Today, Alta Bates Summit Medical Center was recognized as the only hospital in the Bay Area to achieve better than expected outcomes for postoperative stroke following cardiac surgery (CABG–Coronary Artery Bypass Graft Surgery).
The report from the Office of Statewide Health Planning (OSHPD) has released the California Report on Coronary Artery Bypass Graft Surgery acknowledging Alta Bates Summit for “better” than expected performance ratings for postoperative stroke.
As one of the largest programs in the state, Alta Bates Summit once again is the only Bay Area hospital to achieve this recognition.
The OSHPD CABG report compares data on three outcomes measures—operative mortality, readmission and postoperative stroke—that are risk-adjusted to help hospitals, physicians, patients and payers evaluate hospital performance.

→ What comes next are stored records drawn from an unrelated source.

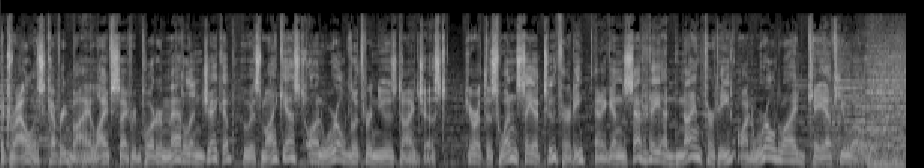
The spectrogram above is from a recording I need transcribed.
The trial was covered by LifeSite reporter Madeline Jacob, who is my guest on World Lutheran News Digest. Here at this Wednesday at 2:30 and again Saturday at 9:30 on Worldwide KFUO.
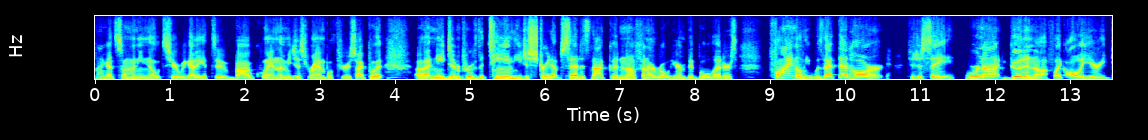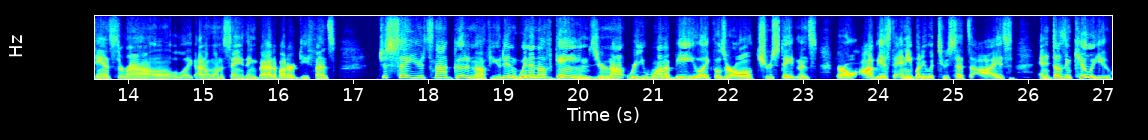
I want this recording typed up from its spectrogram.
I got so many notes here. We got to get to Bob Quinn. Let me just ramble through. So I put uh, need to improve the team. He just straight up said it's not good enough, and I wrote here in big bold letters. Finally, was that that hard? to just say we're not good enough. Like all year he danced around, oh, like I don't want to say anything bad about our defense. Just say it's not good enough. You didn't win enough games. You're not where you want to be. Like those are all true statements. They're all obvious to anybody with two sets of eyes, and it doesn't kill you.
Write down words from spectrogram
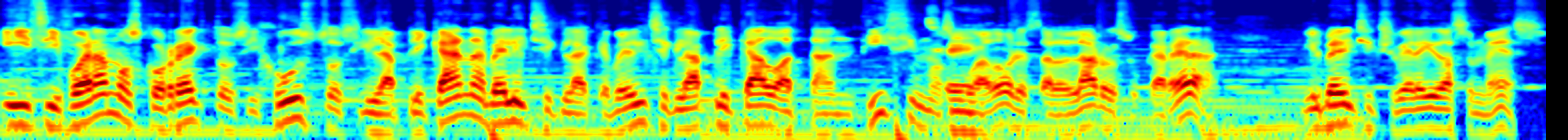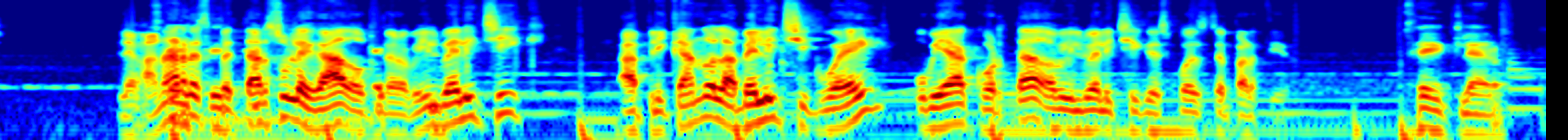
Y si fuéramos correctos y justos y la aplican a Belichick, la que Belichick le ha aplicado a tantísimos jugadores a lo largo de su carrera, Bill Belichick se hubiera ido hace un mes. Le van a respetar su legado, pero Bill Belichick, aplicando la Belichick Way, hubiera cortado a Bill Belichick después de este partido. Sí, claro.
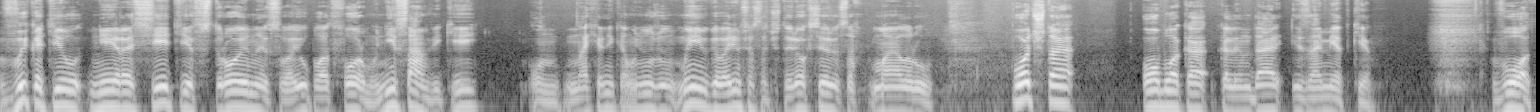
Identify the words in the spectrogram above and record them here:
выкатил нейросети, встроенные в свою платформу. Не сам VK, он нахер никому не нужен. Мы говорим сейчас о четырех сервисах Mail.ru. Почта, облако, календарь и заметки. Вот.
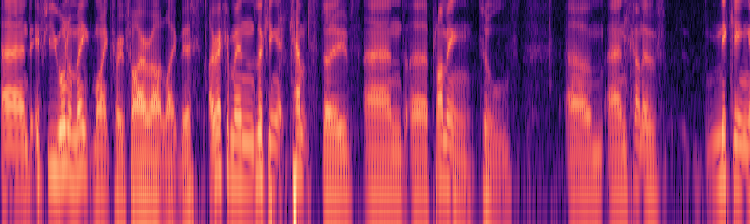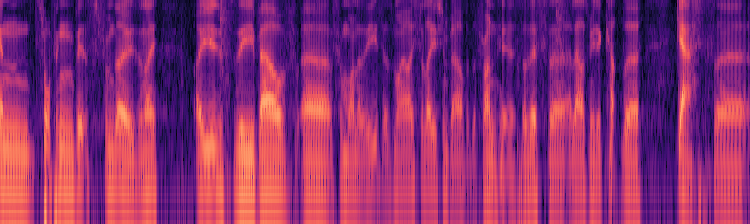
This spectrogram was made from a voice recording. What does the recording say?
and if you want to make micro fire art like this, I recommend looking at camp stoves and uh, plumbing tools um, and kind of nicking and swapping bits from those. And I, I use the valve uh, from one of these as my isolation valve at the front here. So this uh, allows me to cut the gas uh,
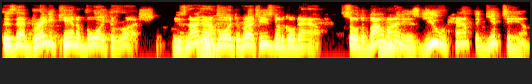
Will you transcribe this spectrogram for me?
is that Brady can't avoid the rush. He's not going to Yeah. avoid the rush. He's going to go down. So the bottom Mhm. line is you have to get to him.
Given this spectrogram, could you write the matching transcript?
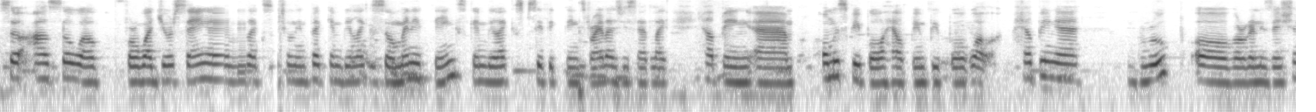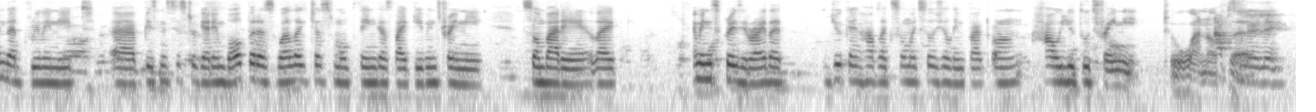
So also, well, for what you're saying, like social impact can be like so many things, can be like specific things, right? As you said, like helping um, homeless people, helping people, well, helping a group of organization that really need uh, businesses to get involved, but as well like just small things as like giving trainee somebody like, I mean it's crazy, right? That you can have like so much social impact on how you do trainee to one of absolutely. The,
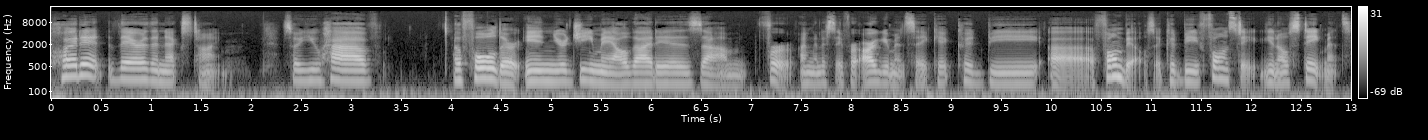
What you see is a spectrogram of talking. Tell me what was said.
put it there the next time. So you have a folder in your Gmail that is um, for I'm going to say for argument's sake, it could be uh, phone bills, it could be phone state, you know, statements.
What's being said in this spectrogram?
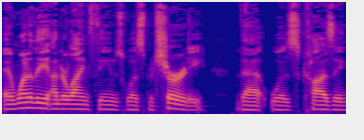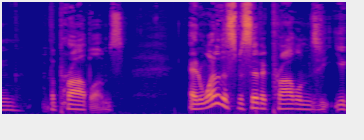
And one of the underlying themes was maturity that was causing the problems. And one of the specific problems you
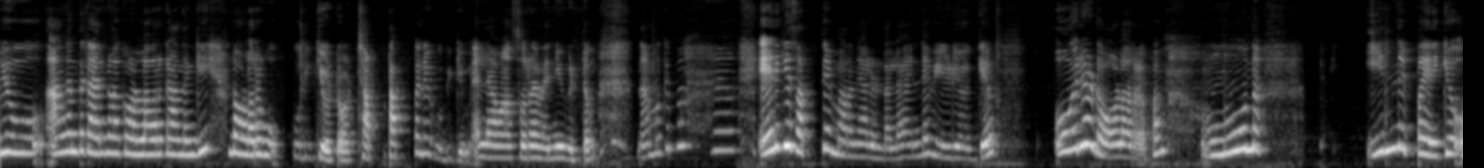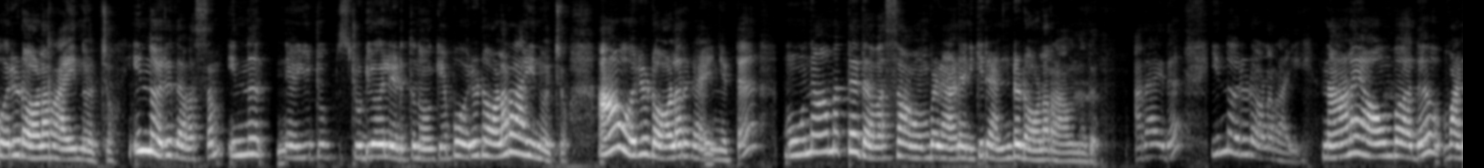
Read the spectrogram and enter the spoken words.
വ്യൂ അങ്ങനത്തെ കാര്യങ്ങളൊക്കെ ഉള്ളവർക്കാണെങ്കിൽ ഡോളർ കുതിക്കും കേട്ടോ. ടപ്പനെ കുതിക്കും. എല്ലാ മാസവും റവന്യൂ കിട്ടും. നമുക്കിപ്പോൾ എനിക്ക് സത്യം പറഞ്ഞാലുണ്ടല്ലോ എന്റെ വീഡിയോയ്ക്ക് ഒരു ഡോളർ ഇപ്പം മൂന്ന് ഇന്നിപ്പോൾ എനിക്ക് ഒരു ഡോളർ ആയി എന്ന് വെച്ചോ. ഇന്നൊരു ദിവസം ഇന്ന് യൂട്യൂബ് സ്റ്റുഡിയോയിൽ എടുത്ത് നോക്കിയപ്പോൾ ഒരു ഡോളർ ആയി എന്ന് വെച്ചോ. ആ ഒരു ഡോളർ കഴിഞ്ഞിട്ട് മൂന്നാമത്തെ ദിവസം ആവുമ്പോഴാണ് എനിക്ക് രണ്ട് ഡോളർ ആവുന്നത്. അതായത് ഇന്ന് ഒരു ഡോളർ ആയി. നാളെ ആവുമ്പോൾ അത് വൺ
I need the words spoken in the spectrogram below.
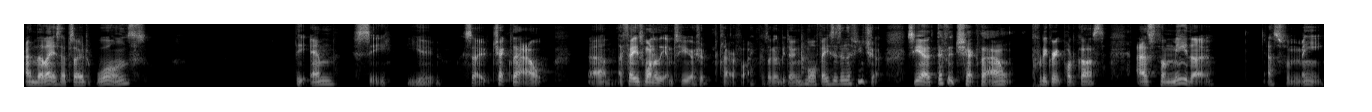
and the latest episode was the MCU. So check that out. Um, a phase one of the MCU, I should clarify, because I'm going to be doing more phases in the future. So yeah, definitely check that out. Pretty great podcast. As for me, though, as for me,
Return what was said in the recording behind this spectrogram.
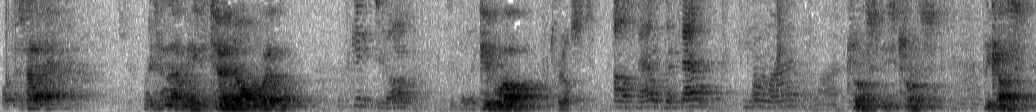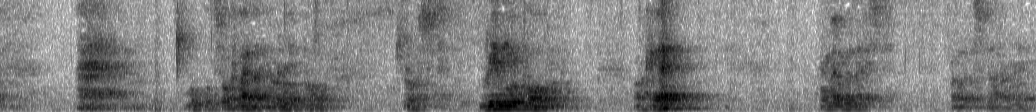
what does that, what do you think that means? Turn on will. To give it to God. Give what? Trust. Ourselves, the self. Our lives. Trust is trust. Because, we'll, we'll talk about that in a minute, but trust, really important. Okay? Remember this for a little start here.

“We’re extremely proud of our entire team of experienced physicians, nurses, technicians, anesthesiologists, technicians and other staff,” said cardiothoracic surgeon Junaid Khan, M.D., director of cardiovascular services at Alta Bates Summit. “Working together from admission through surgery and discharge, we have a single process, evidence-based program ensuring the safest and best care for our patients.”
The California Report on Coronary Artery Bypass Graft Surgery, 2009 Hospital Data, presents findings from analyses of data collected from 119 California-licensed hospitals performing adult-isolated CABG surgeries in 2009.
Read more about Alta Bates Summit Medical Center’s “better” than expected performance rating for postoperative strokes for the third year in a row by accessing “Heart Bypass Deaths Fall as Care, Reporting Improve” in the San Francisco Chronicle.
Alta Bates Summit’s East Bay AIDS Center (EBAC) received one of only three grants awarded statewide by the California HIV/AIDS Research Program (CHRP) of the University of California.
The grants total more than $10 million and are aimed at curbing the HIV epidemic in California. The purpose of the grant is to test interventions aimed at preventing new HIV infections among Californians at high risk, including a daily prevention pill.
EBAC’s role in this grant is to plan and pilot a program that includes innovative strategies for outreach, HIV testing, sexual health services, and linkage to medical care for young men of color who have sex with men in Oakland, Richmond, Berkeley and other East Bay locations.
“These young Californians are especially vulnerable to HIV, with annual rates of new infection comparable to those in Sub-Saharan Africa,” said Lead Project Investigator Jeffrey Burack, M.D., co-medical director of EBAC and associate clinical professor at UC Berkeley and UCSF.
“But these very people most at risk have been woefully under-researched. We want to identify and test prevention interventions that will actually reach the people in need, and that will be most effective for our local community. Once we’ve done that, we intend to put these strategies into practice on a larger scale.”
EBAC is the only Northern California site funded by the CHRP program. Other recipients, located in Southern California, are The Division of HIV and STD Programs at the Los Angeles County Department of Public Health and the University of California, San Diego.
As the largest and oldest HIV/AIDS treatment center in the East Bay, EBAC was founded in 1987 and offers a comprehensive program of expert primary and consultative HIV care, specialty medical and psychosocial care, and access to clinical trials, as well as support throughout the continuum of HIV disease.
A community service program of Alta Bates Summit, EBAC provides care to over 1,300 people each year. EBAC’s services include the Downtown Youth Clinic (DYC), which serves HIV-positive teenagers and young adults ages 15-24 and is the largest program for HIV positive youth in the region.